2020 has been one of my best years ever.
I know, right?
Ten years ago, I spent the Christmas season at “5 North”; Medicine Hat’s psychiatric ward. The stay started with placing my signature on a piece of paper asserting that I would not try to kill myself for 24 hours.
They asked for three days. I couldn’t promise that much time.
As near as I can figure, I had been suicidal since I was eight years old. There were two primary reasons that it took two decades to seek and receive treatment.
First, I was absolutely unaware that treatment existed. I didn’t know I had a diagnosable and treatable disorder. I didn’t even know I had a disorder. I so sincerely believed I didn’t deserve to, and had no reason to live that it didn’t strike me as irrational.
Second, I was under the vague impression that psychiatric treatment meant, more or less, that you were locked away forever. I didn’t understand that treatment meant getting better. I guess if I thought at it at all, I’d have thought I’d be placed in a padded room for the rest of my life and that seemed much worse than death.
Since then, I’ve been ever-so-vocal about mental health treatment. It’s so important that people be aware that treatment exists, that it is possible, acceptable, and desirable to feel well and to love life, and yourself. Because people need to know what I didn’t know: that help exists if you seek it.
Know that there are services you can call if you feel suicidal. Know that treatment means just that: getting treated and return to normal (or a new, better normal). It’s no different from getting an appendectomy. You get surgery, you go through a recovery phase, and you leave the hospital healthier than you went in.
Know these things, and make sure everyone else knows them.
It hasn’t been all roses since then. My treatment has been, and continues to be, ongoing. I’ve talked to a variety of psychologists, psychiatrists, councillors and therapists. I’ve been on quite a few different medications. I’ve had relapses, suicidal thoughts, irrational rages, panic attacks, and weeks on end of depression.
Last winter wasn’t great. I ended up going to a new psychiatrist in the spring (odd fact: all the best psychiatrists I’ve visited take notes with a fountain pen). In February, we started a new medication plan that eventually became a cocktail of three different medications.
Then March happened, and it’s been March ever since. In spite of that, 2020 has been one of my best years, second only to 2011, the year after that fateful visit to “5 North”.
I had a eureka moment in mid-summer when I realized that my baseline anxiety levels were, for the first time in my life, probably about what normal people normally feel. There were times previously when I thought I felt “normal”, but I didn’t know what normal really felt like.
I have forged a life for myself that is truly ideal for me. If you had told me in 2010 that I would ever be happily married I wouldn’t even have heard you. If someone said I would be financially secure, I’d have laughed it off. That I would own my dream car? Technically, it hadn’t been announced yet. That I would someday build my dream home? I thought I would be living in a condo for the rest of my (short) life.
Or that I would surpass the accomplishments I had made to date? In 2010, I published my first book.
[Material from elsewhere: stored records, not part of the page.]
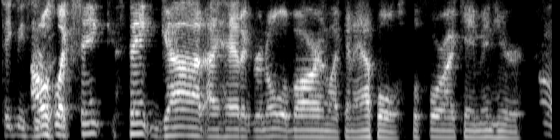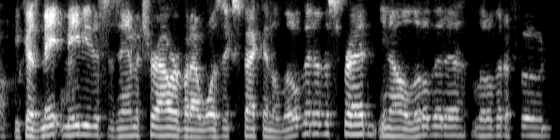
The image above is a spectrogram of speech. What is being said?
Take me through. I was like, thank thank God I had a granola bar and like an apple before I came in here, oh, because may, maybe this is amateur hour, but I was expecting a little bit of a spread. You know, a little bit of a little bit of food.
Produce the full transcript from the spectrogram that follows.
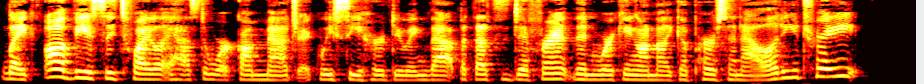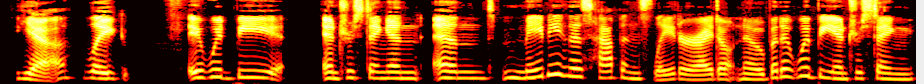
like obviously Twilight has to work on magic. We see her doing that, but that's different than working on like a personality trait. Yeah, like it would be interesting and and maybe this happens later i don't know but it would be interesting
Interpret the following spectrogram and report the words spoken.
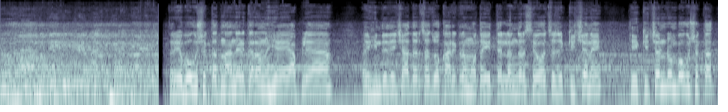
ਬਹਾਦਰੀ ਕਹਿੰਦਾ ਫਿਰ ਲੱਗਦਾ तर हे बघू शकतात नांदेडकरांनो हे आपल्या हिंदी चादरचा जो कार्यक्रम होता इथे लंगर सेवाचं जे किचन आहे ते किचन रूम बघू शकतात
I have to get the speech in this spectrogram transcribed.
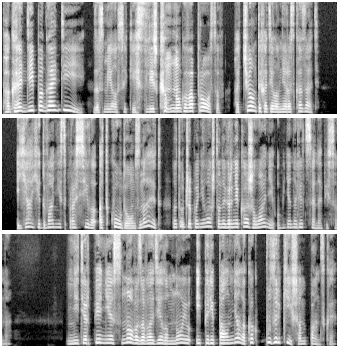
«Погоди, погоди!» — засмеялся Кей. «Слишком много вопросов. О чем ты хотела мне рассказать?» Я едва не спросила, откуда он знает, но тут же поняла, что наверняка желание у меня на лице написано. Нетерпение снова завладело мною и переполняло, как пузырьки шампанское.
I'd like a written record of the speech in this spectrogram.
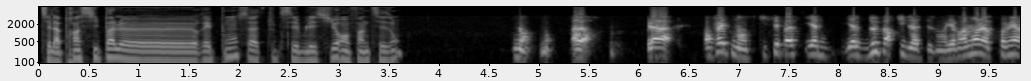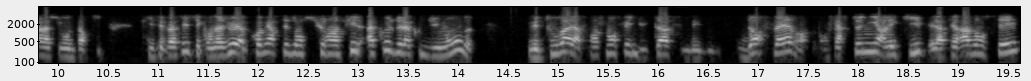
c'est la principale réponse à toutes ces blessures en fin de saison? Non, non. Alors, là, en fait, non. Ce qui s'est passé, il y, a, deux parties de la saison. Il y a vraiment la première et la seconde partie. Ce qui s'est passé, c'est qu'on a joué la première saison sur un fil à cause de la Coupe du Monde. Mais Tourelle a franchement fait du taf d'orfèvre pour faire tenir l'équipe et la faire avancer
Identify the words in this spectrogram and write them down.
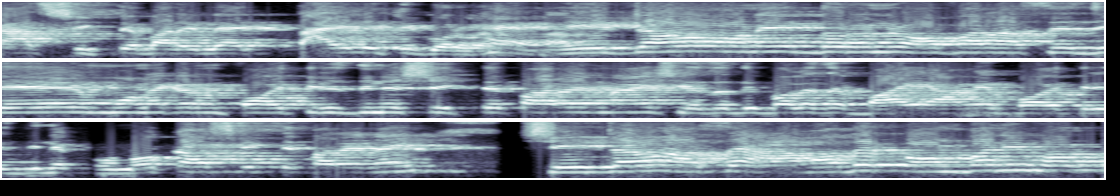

A substantial portion of that suicidal spiral was a belief that I would never top that, and therefore my useful life was over. I went on to work for the UN and Facebook. My book has gone through three editions and counting.
Most importantly, I met and married my wife.
So please, know that, however low you feel, you can and will feel better. You deserve to. And make sure everyone you speak to knows it too. Especially this year. 2020 hasn’t been one of the best years for most people.